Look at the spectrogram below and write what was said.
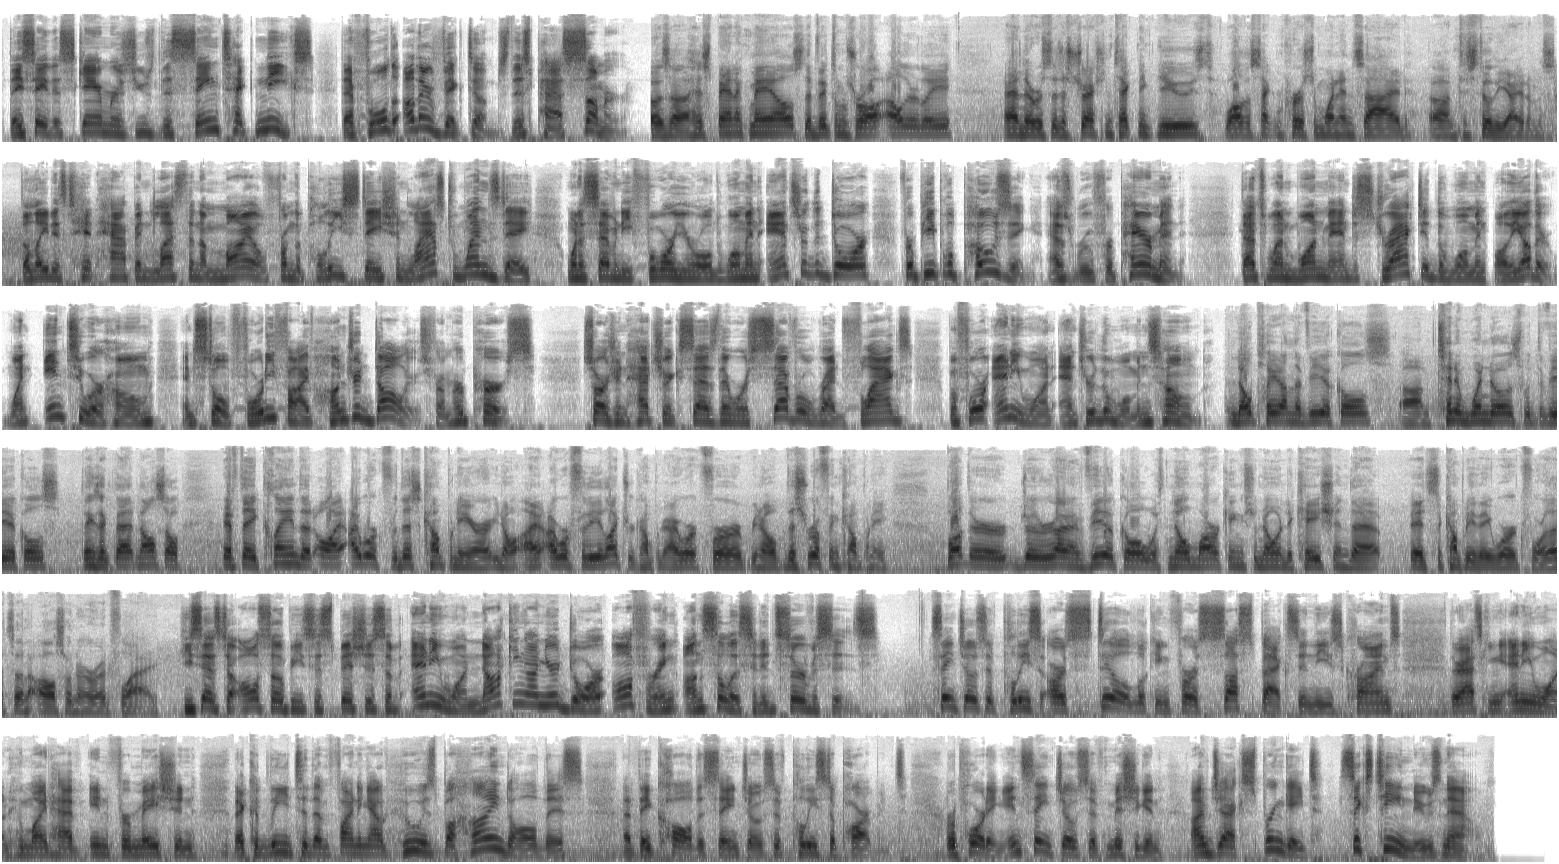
They say the scammers used the same techniques that fooled other victims this past summer. It was uh, Hispanic males. The victims were all elderly. And there was a distraction technique used while the second person went inside um, to steal the items. The latest hit happened less than a mile from the police station last Wednesday when a 74 year old woman answered the door for people posing as roof repairmen. That's when one man distracted the woman while the other went into her home and stole $4,500 from her purse. Sergeant Hetrick says there were several red flags before anyone entered the woman's home. No plate on the vehicles, um, tinted windows with the vehicles, things like that. And also, if they claim that, oh, I, I work for this company or, you know, I, I, work for the electric company, I work for, you know, this roofing company, but they're, they're driving a vehicle with no markings or no indication that it's the company they work for, that's an, also another red flag. He says to also be suspicious of anyone knocking on your door offering unsolicited services. St. Joseph police are still looking for suspects in these crimes. They're asking anyone who might have information that could lead to them finding out who is behind all this that they call the St. Joseph Police Department. Reporting in St. Joseph, Michigan, I'm Jack Springgate, 16 News Now.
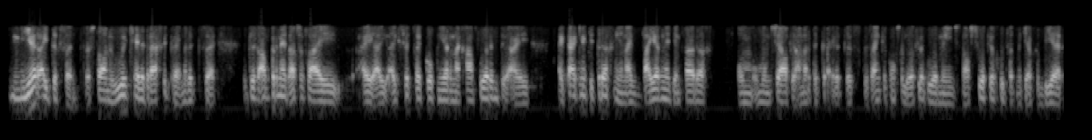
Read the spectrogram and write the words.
meer uit te vind. Verstaan hoe het jy dit reg gekry? Maar dit is uh, dit is amper net asof hy hy hy hy sit sy kop neer en hy gaan vorentoe. Hy hy kyk net nie terug nie en hy weier net eenvoudig om om homself jammer te kry. Dit is dis eintlik ongelooflik hoe 'n mens na soveel goed wat met jou gebeur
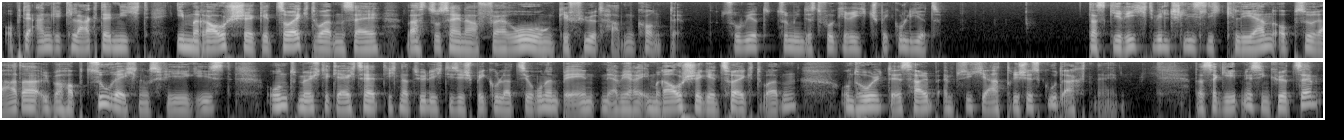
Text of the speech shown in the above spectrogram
ob der Angeklagte nicht im Rausche gezeugt worden sei, was zu seiner Verrohung geführt haben konnte. So wird zumindest vor Gericht spekuliert. Das Gericht will schließlich klären, ob Surada überhaupt zurechnungsfähig ist und möchte gleichzeitig natürlich diese Spekulationen beenden, er wäre im Rausche gezeugt worden und holt deshalb ein psychiatrisches Gutachten ein. Das Ergebnis in Kürze:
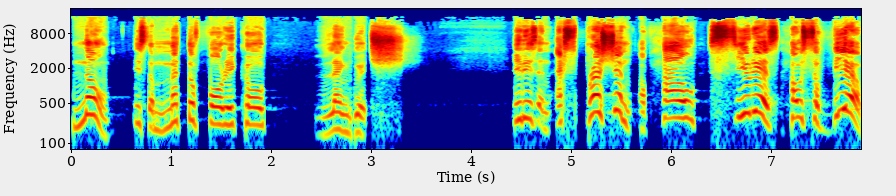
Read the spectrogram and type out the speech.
No, it's a metaphorical language. It is an expression of how serious, how severe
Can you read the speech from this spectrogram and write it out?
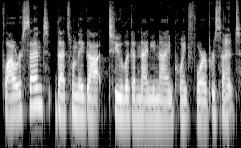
flower scent, that's when they got to like a 99.4%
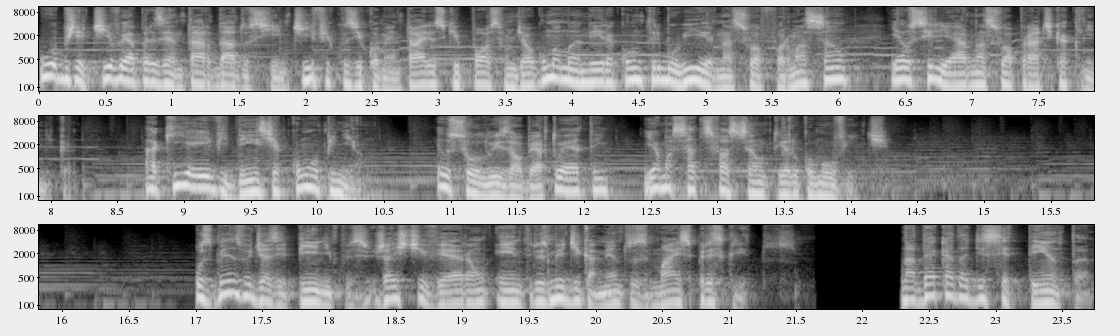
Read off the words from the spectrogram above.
O objetivo é apresentar dados científicos e comentários que possam de alguma maneira contribuir na sua formação e auxiliar na sua prática clínica. Aqui é evidência com opinião. Eu sou Luiz Alberto Etten e é uma satisfação tê-lo como ouvinte. Os benzodiazepínicos já estiveram entre os medicamentos mais prescritos. Na década de 70,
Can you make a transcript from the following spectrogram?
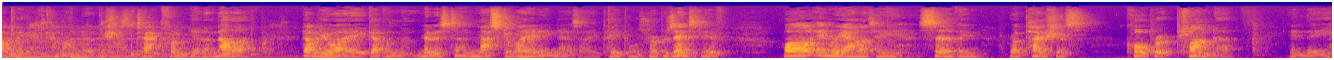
Once again, public come under vicious attack from yet another WA government minister masquerading as a people's representative, while in reality serving rapacious corporate plunder in the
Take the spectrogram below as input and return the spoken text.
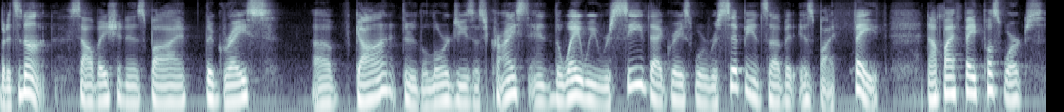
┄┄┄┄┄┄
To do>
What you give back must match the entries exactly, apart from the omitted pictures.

Solution for this exercise>
Look at the spectrogram below and write what was said.
They say the scammers used the same techniques that fooled other victims this past summer. It was uh, Hispanic males. The victims were all elderly. And there was a distraction technique used while the second person went inside um, to steal the items. The latest hit happened less than a mile from the police station last Wednesday when a 74 year old woman answered the door for people posing as roof repairmen. That's when one man distracted the woman while the other went into her home and stole $4,500 from her purse. Sergeant Hetrick says there were several red flags before anyone entered the woman's home. No plate on the vehicles, um, tinted windows with the vehicles, things like that. And also, if they claim that, oh, I, I work for this company or, you know, I, I, work for the electric company, I work for, you know, this roofing company, but they're, they're driving a vehicle with no markings or no indication that it's the company they work for, that's an, also another red flag. He says to also be suspicious of anyone knocking on your door offering unsolicited services. St. Joseph police are still looking for suspects in these crimes. They're asking anyone who might have information that could lead to them finding out who is behind all this that they call the St. Joseph Police Department. Reporting in St. Joseph, Michigan, I'm Jack Springgate, 16 News Now.
Read the spectrogram and write the words.
meer uit te vind. Verstaan hoe het jy dit reg gekry? Maar dit is uh, dit is amper net asof hy hy hy hy sit sy kop neer en hy gaan vorentoe. Hy hy kyk net nie terug nie en hy weier net eenvoudig om om homself jammer te kry. Dit is dis eintlik ongelooflik hoe 'n mens na soveel goed wat met jou gebeur
Text of the speech shown in the above spectrogram
ob der Angeklagte nicht im Rausche gezeugt worden sei, was zu seiner Verrohung geführt haben konnte. So wird zumindest vor Gericht spekuliert. Das Gericht will schließlich klären, ob Surada überhaupt zurechnungsfähig ist und möchte gleichzeitig natürlich diese Spekulationen beenden, er wäre im Rausche gezeugt worden und holt deshalb ein psychiatrisches Gutachten ein. Das Ergebnis in Kürze:
Read the spectrogram and type out the speech.
No, it's a metaphorical language. It is an expression of how serious, how severe
Can you read the speech from this spectrogram and write it out?
flower scent, that's when they got to like a 99.4%
Read off the words from the spectrogram above.
O objetivo é apresentar dados científicos e comentários que possam de alguma maneira contribuir na sua formação e auxiliar na sua prática clínica. Aqui é evidência com opinião. Eu sou Luiz Alberto Etten e é uma satisfação tê-lo como ouvinte. Os benzodiazepínicos já estiveram entre os medicamentos mais prescritos. Na década de 70,
Can you make a transcript from the following spectrogram?
Once again, public come under vicious attack from yet another WA government minister masquerading as a people's representative, while in reality serving rapacious corporate plunder in the
Take the spectrogram below as input and return the spoken text.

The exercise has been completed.